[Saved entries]
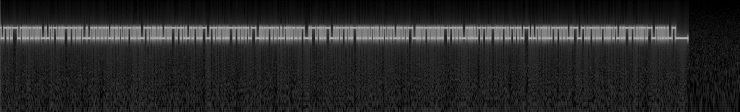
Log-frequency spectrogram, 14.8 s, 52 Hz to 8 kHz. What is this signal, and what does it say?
RTTY (45.45 baud, 850 Hz shift), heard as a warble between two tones, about 1850 Hz centre. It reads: … TRIBUNE BUILDING FUE UNO DE LOS PRIMEROS EDIFICIOS DE GRAN ALTURA CON ASCENSOR.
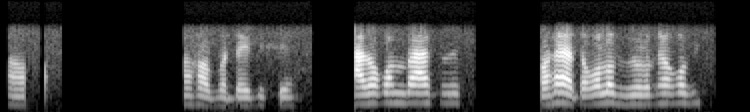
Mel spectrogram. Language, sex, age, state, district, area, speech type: Assamese, female, 45-60, Assam, Darrang, rural, conversation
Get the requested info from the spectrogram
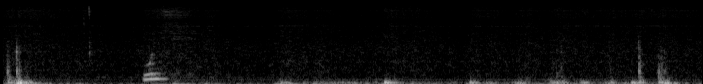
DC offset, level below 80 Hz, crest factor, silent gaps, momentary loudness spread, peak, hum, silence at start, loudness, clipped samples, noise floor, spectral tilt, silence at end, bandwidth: under 0.1%; -36 dBFS; 26 dB; none; 22 LU; -8 dBFS; none; 0.05 s; -36 LUFS; under 0.1%; -55 dBFS; -7 dB/octave; 0 s; 16.5 kHz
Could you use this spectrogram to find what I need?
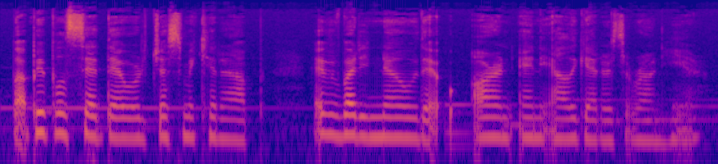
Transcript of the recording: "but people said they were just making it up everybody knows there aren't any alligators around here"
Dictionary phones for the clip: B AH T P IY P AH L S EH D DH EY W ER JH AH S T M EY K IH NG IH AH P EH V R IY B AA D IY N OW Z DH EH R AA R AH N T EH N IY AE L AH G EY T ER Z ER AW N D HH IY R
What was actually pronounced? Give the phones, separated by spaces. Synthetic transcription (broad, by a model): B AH T P IY P L S EH D DH EY W ER JH AH S T M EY K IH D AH P EH V R IY B AA D IY N OW DH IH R AA R AH N T EH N IY AE L AH G EY T ER Z ER AW N D HH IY R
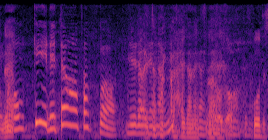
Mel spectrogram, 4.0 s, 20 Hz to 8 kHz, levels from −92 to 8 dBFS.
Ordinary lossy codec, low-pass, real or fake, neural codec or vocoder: none; 7.2 kHz; fake; codec, 16 kHz, 8 kbps, FreqCodec, smaller model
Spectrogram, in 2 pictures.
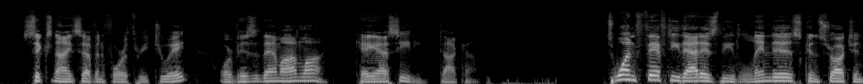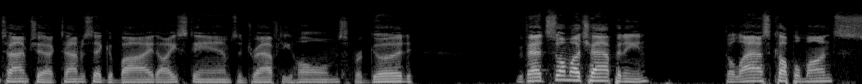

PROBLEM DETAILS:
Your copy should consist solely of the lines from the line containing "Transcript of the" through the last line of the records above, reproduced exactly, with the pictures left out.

OUTPUT BELOW:
Transcript of the recording: "but people said they were just making it up everybody knows there aren't any alligators around here"
Dictionary phones for the clip: B AH T P IY P AH L S EH D DH EY W ER JH AH S T M EY K IH NG IH AH P EH V R IY B AA D IY N OW Z DH EH R AA R AH N T EH N IY AE L AH G EY T ER Z ER AW N D HH IY R
What was actually pronounced? Give the phones, separated by spaces. Synthetic transcription (broad, by a model): B AH T P IY P L S EH D DH EY W ER JH AH S T M EY K IH D AH P EH V R IY B AA D IY N OW DH IH R AA R AH N T EH N IY AE L AH G EY T ER Z ER AW N D HH IY R
Mel spectrogram, 4.0 s, 20 Hz to 8 kHz, levels from −92 to 8 dBFS.
Ordinary lossy codec, low-pass, real or fake, neural codec or vocoder: none; 7.2 kHz; fake; codec, 16 kHz, 8 kbps, FreqCodec, smaller model
Spectrogram, in 2 pictures.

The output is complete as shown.